BEGIN Entries supplied
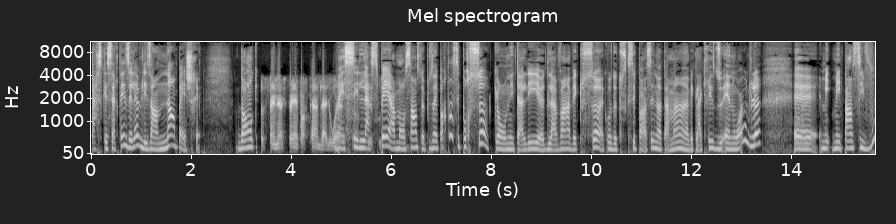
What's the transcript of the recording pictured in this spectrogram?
parce que certains élèves les en empêcheraient. Donc, c'est un aspect important de la loi. Ben, c'est l'aspect, à mon sens, le plus important. C'est pour ça qu'on est allé euh, de l'avant avec tout ça, à cause de tout ce qui s'est passé, notamment avec la crise du N-word. Là. Euh, mais, mais pensez-vous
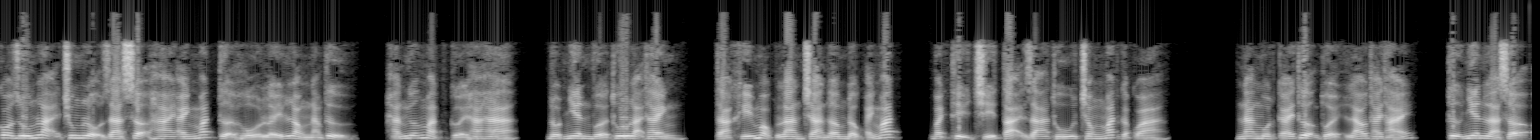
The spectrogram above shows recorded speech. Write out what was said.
Co rúm lại trung lộ ra sợ hai ánh mắt tựa hồ lấy lòng nam tử, hắn ngưỡng mặt cười ha ha, đột nhiên vừa thu lại thanh, tà khí mọc lan tràn âm độc ánh mắt, bạch thị chỉ tại dã thú trong mắt gặp qua. Nàng một cái thượng tuổi lao thái thái, tự nhiên là sợ,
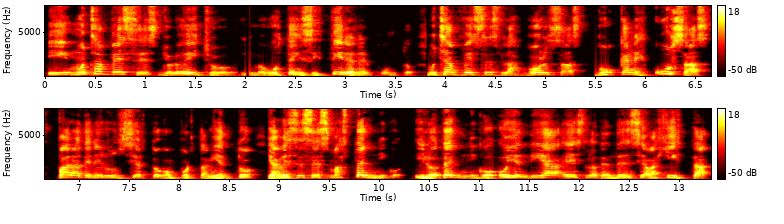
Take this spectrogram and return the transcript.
y muchas veces, yo lo he dicho y me gusta insistir en el punto, muchas veces las bolsas buscan excusas para tener un cierto comportamiento que a veces es más técnico y lo técnico hoy en día es la tendencia bajista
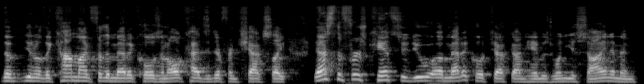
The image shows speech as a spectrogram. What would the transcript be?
the you know the combine for the medicals and all kinds of different checks. Like that's the first chance to do a medical check on him is when you sign him, and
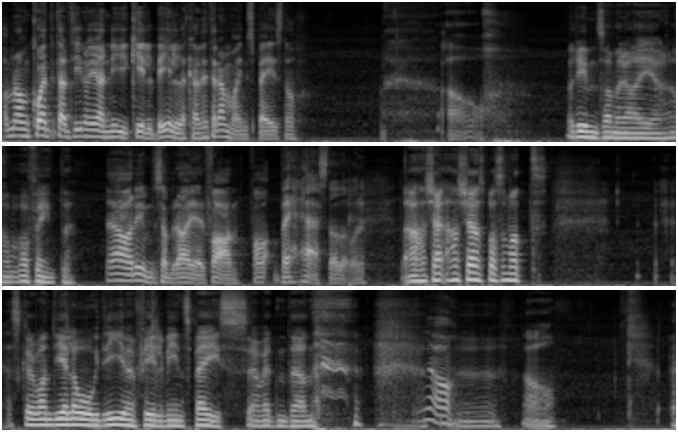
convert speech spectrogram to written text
Men om Quentin Tarantino gör en ny Kill Bill, kan inte den vara in space då? Ja. Rymdsamurajer, varför inte? Ja, rymdsamurajer, fan. Fan vad badass det hade varit. Han, han känns bara som att... Ska det vara en dialogdriven film in space? Jag vet inte än. Ja. Eh, ja.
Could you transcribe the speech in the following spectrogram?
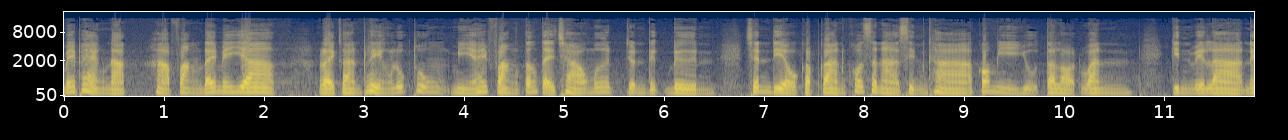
ไม่แพงนัก หาฟังได้ไม่ยาก รายการเพลงลูกทุ่งมีให้ฟังตั้งแต่เช้ามืดจนดึกดื่น เช่นเดียวกับการโฆษณาสินค้าก็มีอยู่ตลอดวัน กินเวลาใน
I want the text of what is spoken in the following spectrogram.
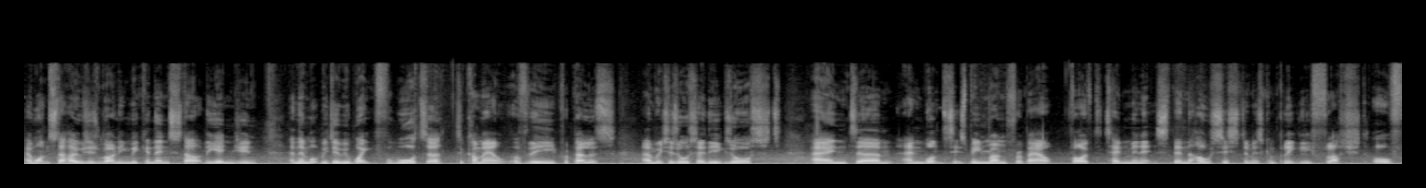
And once the hose is running we can then start the engine. And then what we do we wait for water to come out of the propellers and which is also the exhaust. And um, and once it's been run for about five to ten minutes then the whole system is completely flushed of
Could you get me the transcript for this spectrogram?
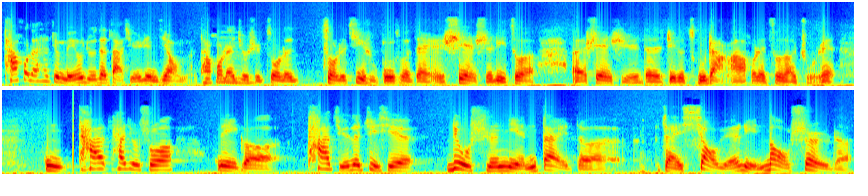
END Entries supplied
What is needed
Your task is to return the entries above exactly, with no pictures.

Response
What's the transcript of the recording pictured in this spectrogram?
parce que certains élèves les en empêcheraient. Donc, c'est un aspect important de la loi. Ben, c'est l'aspect, à mon sens, le plus important. C'est pour ça qu'on est allé euh, de l'avant avec tout ça, à cause de tout ce qui s'est passé, notamment avec la crise du N-word. Là. Euh, mais, mais pensez-vous
The spectrogram above shows recorded speech. Write out what was said.
Co rúm lại trung lộ ra sợ hai ánh mắt tựa hồ lấy lòng nam tử, hắn ngưỡng mặt cười ha ha, đột nhiên vừa thu lại thanh, tà khí mọc lan tràn âm độc ánh mắt, bạch thị chỉ tại dã thú trong mắt gặp qua. Nàng một cái thượng tuổi lao thái thái, tự nhiên là sợ,
Take this spectrogram and return the transcript.
y muchas veces, yo lo he dicho y me gusta insistir en el punto, muchas veces las bolsas buscan excusas para tener un cierto comportamiento que a veces es más técnico y lo técnico hoy en día es la tendencia bajista
The image shows speech as a spectrogram. What would the transcript be?
the you know the combine for the medicals and all kinds of different checks. Like that's the first chance to do a medical check on him is when you sign him, and
convert speech spectrogram to written text
Men om Quentin Tarantino gör en ny Kill Bill, kan inte den vara in space då? Ja. Rymdsamurajer, varför inte? Ja, rymdsamurajer, fan. Fan vad badass det hade varit. Han, han känns bara som att... Ska det vara en dialogdriven film in space? Jag vet inte än. Ja. Eh, ja.
Could you transcribe the speech in the following spectrogram?
ไม่แพงนัก หาฟังได้ไม่ยาก รายการเพลงลูกทุ่งมีให้ฟังตั้งแต่เช้ามืดจนดึกดื่น เช่นเดียวกับการโฆษณาสินค้าก็มีอยู่ตลอดวัน กินเวลาใน
I want the text of what is spoken in the following spectrogram.
And once the hose is running we can then start the engine. And then what we do we wait for water to come out of the propellers and which is also the exhaust. And um, and once it's been run for about five to ten minutes then the whole system is completely flushed of
Could you get me the transcript for this spectrogram?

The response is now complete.